According to reports, Chinese officials have informed their American colleagues that the South China Sea is a non-negotiable region of “core interest” on par with Taiwan and Tibet. In some sense, the Treaty of Shimonoseki and the virtual occupation of China’s coastal towns by predatory nations who imposed unequal treaties may have shattered China’s notion of itself as an organizing power among subordinate states. Nevertheless, the “Middle Kingdom” myth has persisted throughout its lengthy history and is currently being reenacted and remade by the current leadership.
Similarly, the Philippine political elite may occasionally behave inside the greater orbit of a modern conceptual environment that shares the highly developed Western terminology for “rights” and “rule-based” approaches to organising society. The more operational conventional code, however, tends to blur the line between the formal and informal worlds, where personal relationships and interests prevail over formal policy and conventions. This is exemplified by former President Duterte’s assurance to his critics that Xi Jinping has his support.
In addition to China’s desire for economic supremacy in the region, the “century of humiliation” at the hands of western nations contributes to its intransigence. The Philippines’ disappointment with its history with the United States has driven its officials towards a stronger rapprochement with China, despite the fact that a large portion of its populace retains some fondness and confidence for the United States.
Officials of the previous administration have defended Duterte’s policy of accommodation by pointing out the inapplicability of the verdict, stressing the absence of a significant institutional structure comparable to China’s influence in the region. Similarly, it was questioned if the United States, which has traditionally been considered as a security umbrella for the Philippines and the rest of the region, would come to the country’s rescue in the event of a military standoff. Lito Banayo, in his capacity as the country’s resident envoy in Taiwan, was questioned during an interview, “Do you believe the United States will aid us in our fight against China given that it is so economically beholden to China?”
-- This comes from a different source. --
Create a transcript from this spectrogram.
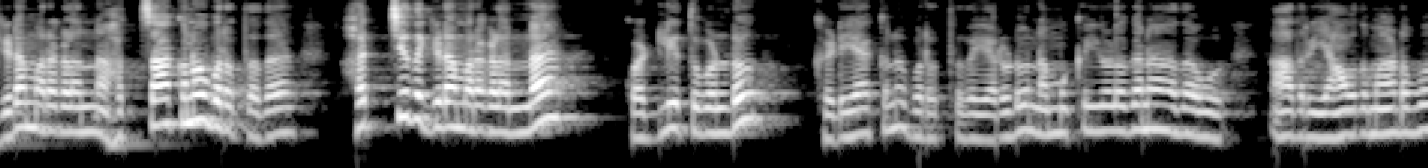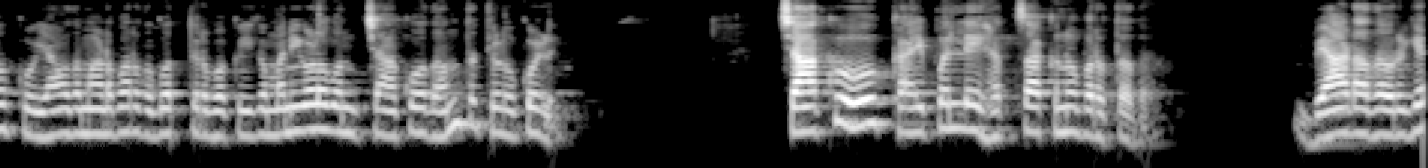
ಗಿಡ ಮರಗಳನ್ನು ಹಚ್ಚಾಕನೂ ಬರ್ತದೆ ಹಚ್ಚಿದ ಗಿಡ ಮರಗಳನ್ನು ಕೊಡ್ಲಿ ತಗೊಂಡು ಕಡಿಯಾಕನೂ ಬರುತ್ತದೆ. ಎರಡೂ ನಮ್ಮ ಕೈಯೊಳಗನ ಅದಾವು. ಆದ್ರೆ ಯಾವ್ದು ಮಾಡಬೇಕು, ಯಾವ್ದು ಮಾಡಬಾರ್ದು ಗೊತ್ತಿರ್ಬೇಕು. ಈಗ ಮನೆಯೊಳಗೆ ಒಂದು ಚಾಕು ಅದ ಅಂತ ತಿಳ್ಕೊಳ್ಳಿ. ಚಾಕು ಕಾಯಿಪಲ್ಯ ಹೆಚ್ಚಾಕನೂ ಬರ್ತದೆ. ಬ್ಯಾಡಾದವ್ರಿಗೆ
The Vice President of the United States has boldly flown the flag of a global system based on rules. This is heartening for a small nation that dared to strike back with lawfare. The harsh reality of economics typically takes precedence over cultural conventions. China believes it can persuade us to jointly explore the gas and oil reserves of Reed Bank, which, according to the PCA judgement, lies entirely within our exclusive economic zone. The Reed Bank contains approximately half of the estimated 11 billion barrels of oil and a quarter of the estimated 190 trillion cubic feet of natural gas in the South China Sea.
However, there is also the issue of political will to consider.
In the mid-1990s, when the Philippines discovered that China had built structures on Mischief Reef that were ostensibly shelters for fishermen but have since been proven to be military installations, the top unofficial spokesman for South China Sea affairs, Pan Shiying, was quoted as telling US officials that if China’s offer of joint development was rejected, “it will have no choice but to take over the islands by force.”
In reaction, then-President Fidel Ramos commissioned an affiliate of Vaalco to explore for oil in the Reed Bank, threatened to invoke the US-Philippines Mutual Defense Treaty, and launched a $2 billion program to modernize the armed forces.
This fighting spirit brings to mind the Vietnam War and, more recently, Taiwan’s courageous defense of its independence from China. The people of these nations, like David and Goliath, hold out hope that in a war of attrition, invincibility of spirit, and not just weapons, can wear down even the most powerful nations.